AVAILABLE RECORDS =>
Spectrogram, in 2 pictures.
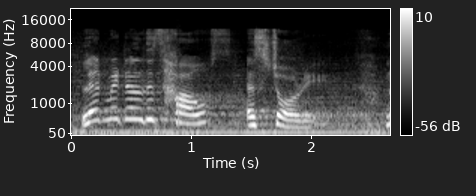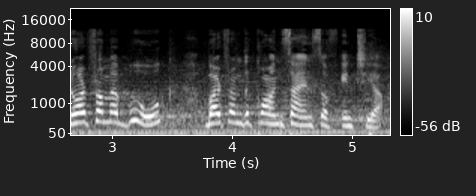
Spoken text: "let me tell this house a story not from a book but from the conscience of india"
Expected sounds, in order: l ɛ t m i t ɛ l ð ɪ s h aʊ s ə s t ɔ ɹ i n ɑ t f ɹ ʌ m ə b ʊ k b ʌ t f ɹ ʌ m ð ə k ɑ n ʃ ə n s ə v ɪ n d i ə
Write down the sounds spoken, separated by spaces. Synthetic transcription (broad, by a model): l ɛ t m i t ɛ l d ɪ s h aʊ s ə s t ɔ ɹ i n ɑ t f ɹ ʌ m ə b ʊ k b ʌ t f ɹ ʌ m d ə k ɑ n s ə n s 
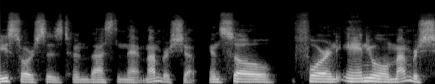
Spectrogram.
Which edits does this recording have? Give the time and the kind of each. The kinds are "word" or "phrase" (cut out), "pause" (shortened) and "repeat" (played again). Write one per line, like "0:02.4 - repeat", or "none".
0:02.0 - pause
0:02.8 - pause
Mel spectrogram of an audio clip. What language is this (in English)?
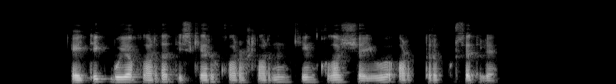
Tatar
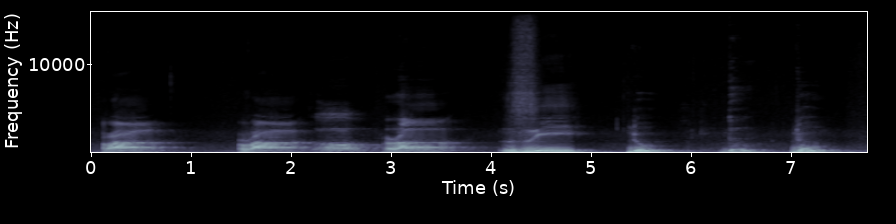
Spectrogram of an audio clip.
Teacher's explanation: Huruf ro-nya sudah bagus, tidak dimonyongkan bibirnya.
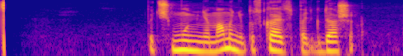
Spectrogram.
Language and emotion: Russian, angry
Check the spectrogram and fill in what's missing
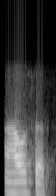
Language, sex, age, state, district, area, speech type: Kannada, male, 30-45, Karnataka, Belgaum, rural, conversation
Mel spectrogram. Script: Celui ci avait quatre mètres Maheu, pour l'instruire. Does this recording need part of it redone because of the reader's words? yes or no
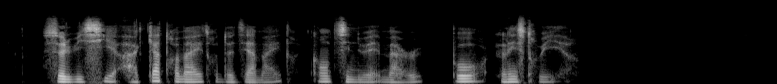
yes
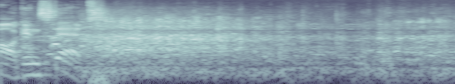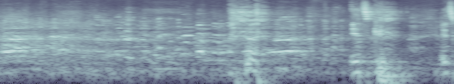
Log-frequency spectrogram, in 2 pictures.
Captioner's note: audience laughing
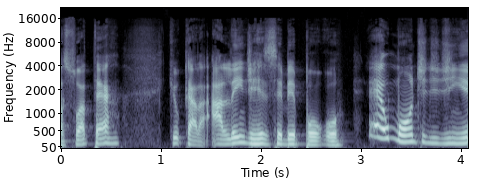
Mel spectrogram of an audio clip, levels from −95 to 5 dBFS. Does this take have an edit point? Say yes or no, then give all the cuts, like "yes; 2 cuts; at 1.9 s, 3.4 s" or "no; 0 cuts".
yes; 1 cut; at 2.9 s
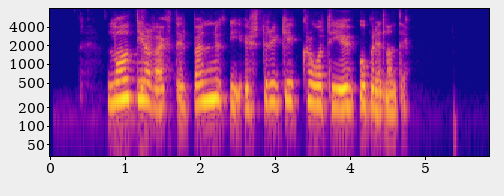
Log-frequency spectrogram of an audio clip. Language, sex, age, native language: Icelandic, female, 20-29, Icelandic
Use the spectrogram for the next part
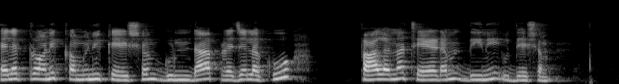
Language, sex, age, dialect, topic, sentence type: Telugu, female, 25-30, Southern, banking, statement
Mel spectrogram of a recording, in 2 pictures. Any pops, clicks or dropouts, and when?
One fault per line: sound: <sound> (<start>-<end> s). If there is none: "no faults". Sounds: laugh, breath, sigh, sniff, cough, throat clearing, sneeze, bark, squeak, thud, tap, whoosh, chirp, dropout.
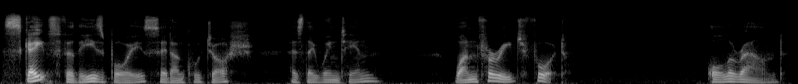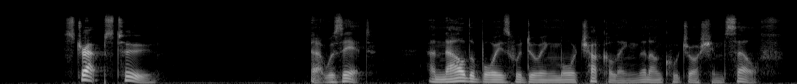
no faults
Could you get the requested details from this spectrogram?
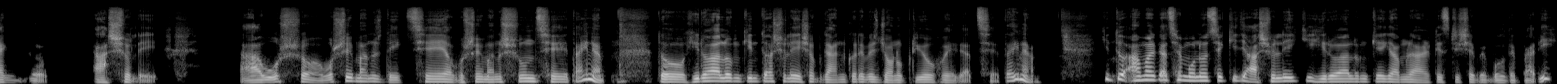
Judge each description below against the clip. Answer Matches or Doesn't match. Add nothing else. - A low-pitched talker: Matches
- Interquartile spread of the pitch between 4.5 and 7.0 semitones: Matches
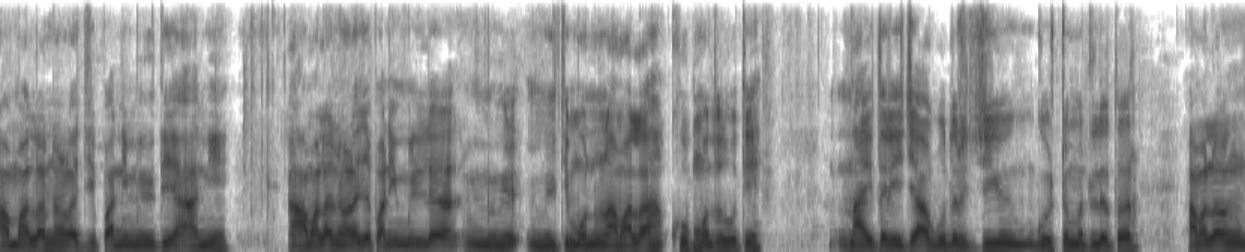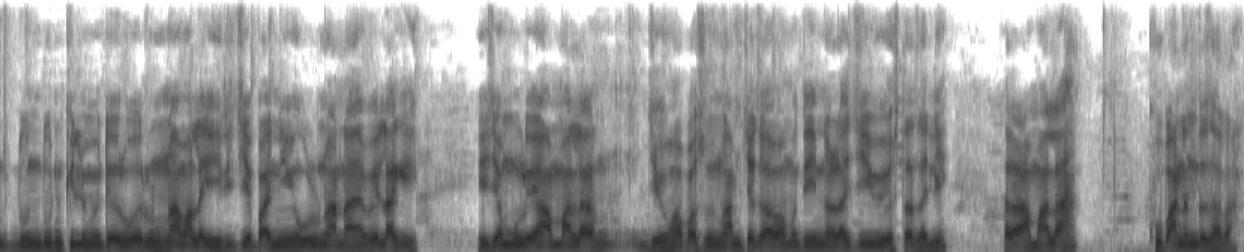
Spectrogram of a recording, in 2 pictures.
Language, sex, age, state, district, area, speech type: Marathi, male, 18-30, Maharashtra, Washim, urban, spontaneous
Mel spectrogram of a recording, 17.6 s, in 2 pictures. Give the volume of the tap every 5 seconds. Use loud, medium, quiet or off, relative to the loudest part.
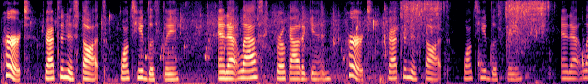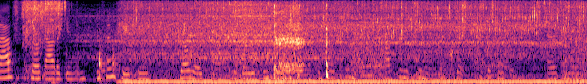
quiet, medium, loud, loud.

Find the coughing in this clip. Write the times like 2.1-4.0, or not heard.
12.9-13.8.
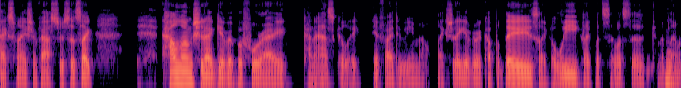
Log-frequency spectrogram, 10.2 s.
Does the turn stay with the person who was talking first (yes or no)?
no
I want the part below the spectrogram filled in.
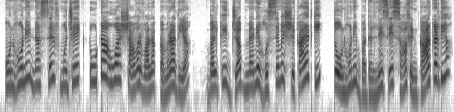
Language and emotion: Hindi, angry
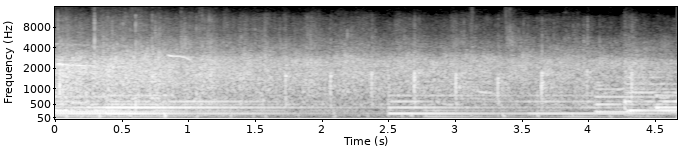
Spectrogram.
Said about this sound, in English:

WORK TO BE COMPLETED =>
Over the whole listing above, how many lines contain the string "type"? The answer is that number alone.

WRITTEN RESPONSE =>
3